*DIRECTIONS*
In your copy of the entries, please include no pictures and return every word exactly.

Extracted records:
--------------------------------
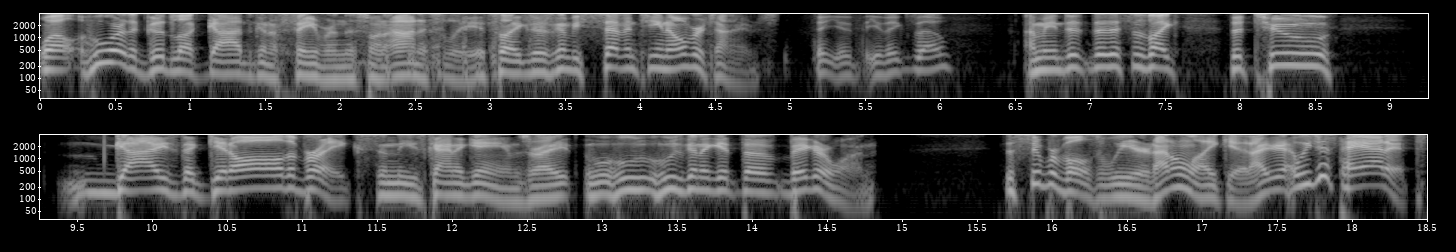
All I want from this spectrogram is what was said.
Well, who are the good luck gods going to favor in this one? Honestly, it's like there's going to be 17 overtimes. You, you think so? I mean, this, this is like the two guys that get all the breaks in these kind of games, right? Who who's going to get the bigger one? The Super Bowl's weird. I don't like it. I we just had it.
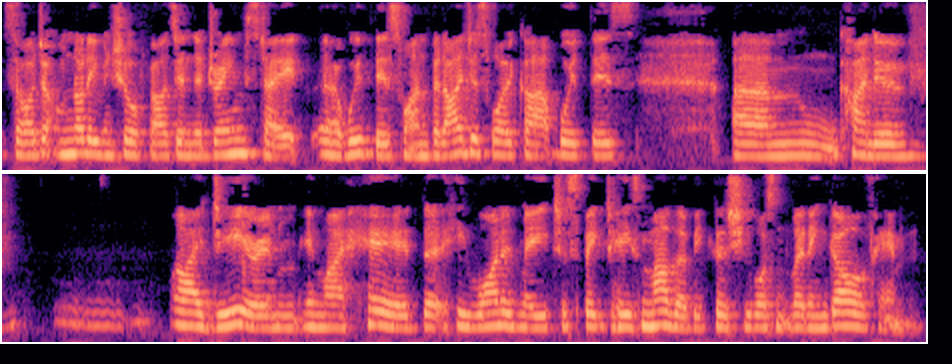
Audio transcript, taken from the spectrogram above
So I am not even sure if I was in the dream state uh, with this one, but I just woke up with this um, kind of idea in in my head that he wanted me to speak to his mother because she wasn't letting go of him.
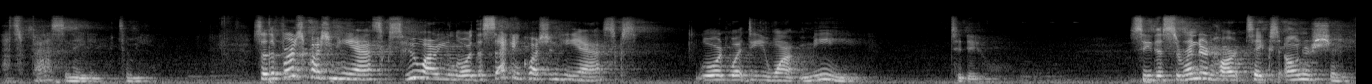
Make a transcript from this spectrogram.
That's fascinating to me. So the first question he asks, Who are you, Lord? The second question he asks, Lord, what do you want me to do? See, the surrendered heart takes ownership.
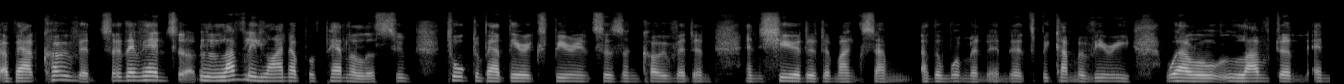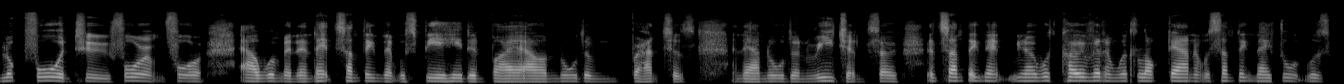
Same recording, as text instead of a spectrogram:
about COVID. So they've had a lovely lineup of panelists who talked about their experiences in COVID and, and shared it amongst um, other women. And it's become a very well loved and, and looked forward to forum for our women. And that's something that was spearheaded by our northern branches in our northern region. So it's something that, you know, with COVID and with lockdown, it was something they thought was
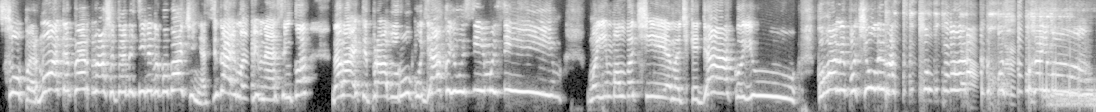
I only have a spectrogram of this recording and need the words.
Супер! Ну а тепер наше традиційне до побачення. Сідаємо рівнесенько. Давайте праву руку. Дякую усім, усім. Мої молодчиночки, дякую. Кого не почули, наступного разу послухаємо.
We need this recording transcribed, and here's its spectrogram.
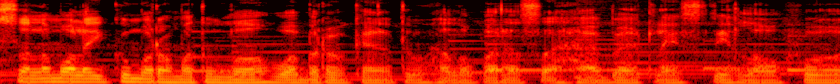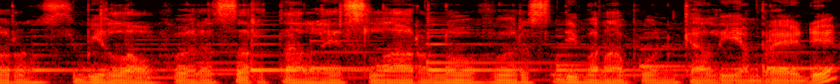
Assalamualaikum warahmatullahi wabarakatuh. Halo para sahabat Lesti Lovers, Belovers, serta Leslar Lovers di mana pun kalian berada.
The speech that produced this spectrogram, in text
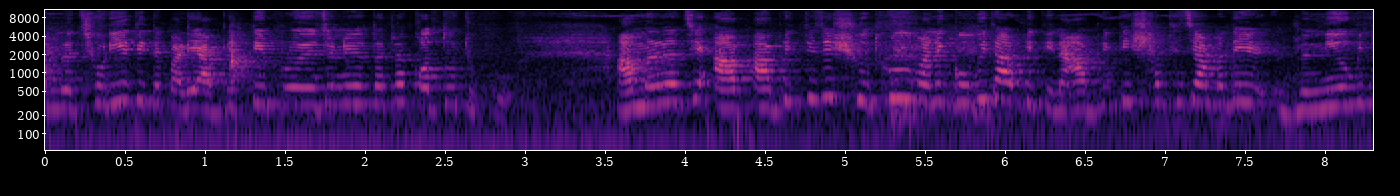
আমরা ছড়িয়ে দিতে পারি আবৃত্তির প্রয়োজনীয়তাটা কতটুকু। আমরা যে আবৃত্তি যে শুধু মানে কবিতা আবৃত্তি না, আবৃত্তির সাথে যে আমাদের নিয়মিত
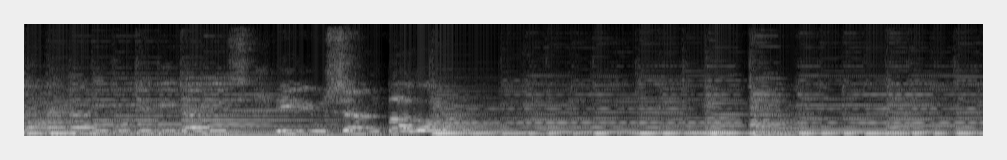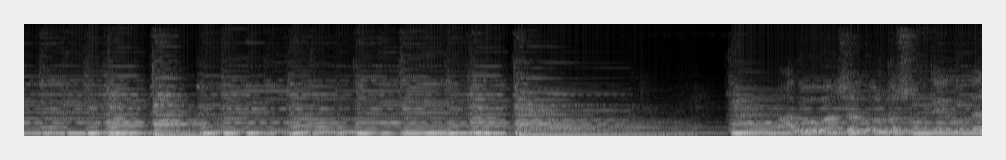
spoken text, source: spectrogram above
তাড়াতাড়ি লাগিস ইলিউশন পাগল। ভালোবাসা হলো সতেরোটা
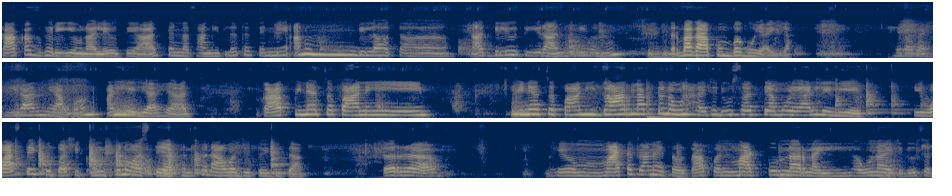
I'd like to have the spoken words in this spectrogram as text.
काकाच घरी घेऊन आले होते आज. त्यांना सांगितलं तर त्यांनी आणून दिला होता. आज दिली होती रांजणी म्हणून. तर बघा आपण बघूया आईला हे बघा ही रांजणी आपण आणलेली आहे आज. का? पिण्याचं पाणी. पिण्याचं पाणी गार लागतं ना उन्हाळ्याच्या दिवसात त्यामुळे आणलेली आहे. ही वाजते खूप अशी खनखन वाजते खनखन आवाज येतोय तिचा. तर हे माटच आणायचा होता पण माठ पुरणार नाही. ह्या उन्हाळ्याच्या दिवसात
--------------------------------
*COMPLETED EXERCISE*
All I want from this spectrogram is what was said.
Well, who are the good luck gods going to favor in this one? Honestly, it's like there's going to be 17 overtimes. You, you think so? I mean, this, this is like the two guys that get all the breaks in these kind of games, right? Who who's going to get the bigger one? The Super Bowl's weird. I don't like it. I we just had it.
Audio transcript, taken from the spectrogram above
So I am not even sure if I was in the dream state uh, with this one, but I just woke up with this um, kind of idea in in my head that he wanted me to speak to his mother because she wasn't letting go of him.
Make a transcript from this spectrogram.
That's fascinating to me. So the first question he asks, Who are you, Lord? The second question he asks, Lord, what do you want me to do? See, the surrendered heart takes ownership.
Same recording, as text instead of a spectrogram:
about COVID. So they've had a lovely lineup of panelists who talked about their experiences in COVID and, and shared it amongst um, other women. And it's become a very well loved and, and looked forward to forum for our women. And that's something that was spearheaded by our northern branches in our northern region. So it's something that, you know, with COVID and with lockdown, it was something they thought was
I only have a spectrogram of this recording and need the words.
Супер! Ну а тепер наше традиційне до побачення. Сідаємо рівнесенько. Давайте праву руку. Дякую усім, усім. Мої молодчиночки, дякую. Кого не почули, наступного разу послухаємо.
We need this recording transcribed, and here's its spectrogram.
Assalamualaikum warahmatullahi wabarakatuh. Halo para sahabat Lesti Lovers, Belovers, serta Leslar Lovers di mana pun kalian berada.
The speech that produced this spectrogram, in text
আমরা ছড়িয়ে দিতে পারি আবৃত্তির প্রয়োজনীয়তাটা কতটুকু। আমরা যে আবৃত্তি যে শুধু মানে কবিতা আবৃত্তি না, আবৃত্তির সাথে যে আমাদের নিয়মিত
spoken text, source: spectrogram above
তাড়াতাড়ি লাগিস ইলিউশন পাগল। ভালোবাসা হলো সতেরোটা
I'd like to have the spoken words in this spectrogram as text.
काकाच घरी घेऊन आले होते आज. त्यांना सांगितलं तर त्यांनी आणून दिला होता. आज दिली होती रांजणी म्हणून. तर बघा आपण बघूया आईला हे बघा ही रांजणी आपण आणलेली आहे आज. का? पिण्याचं पाणी. पिण्याचं पाणी गार लागतं ना उन्हाळ्याच्या दिवसात त्यामुळे आणलेली आहे. ही वाजते खूप अशी खनखन वाजते खनखन आवाज येतोय तिचा. तर हे माटच आणायचा होता पण माठ पुरणार नाही. ह्या उन्हाळ्याच्या दिवसात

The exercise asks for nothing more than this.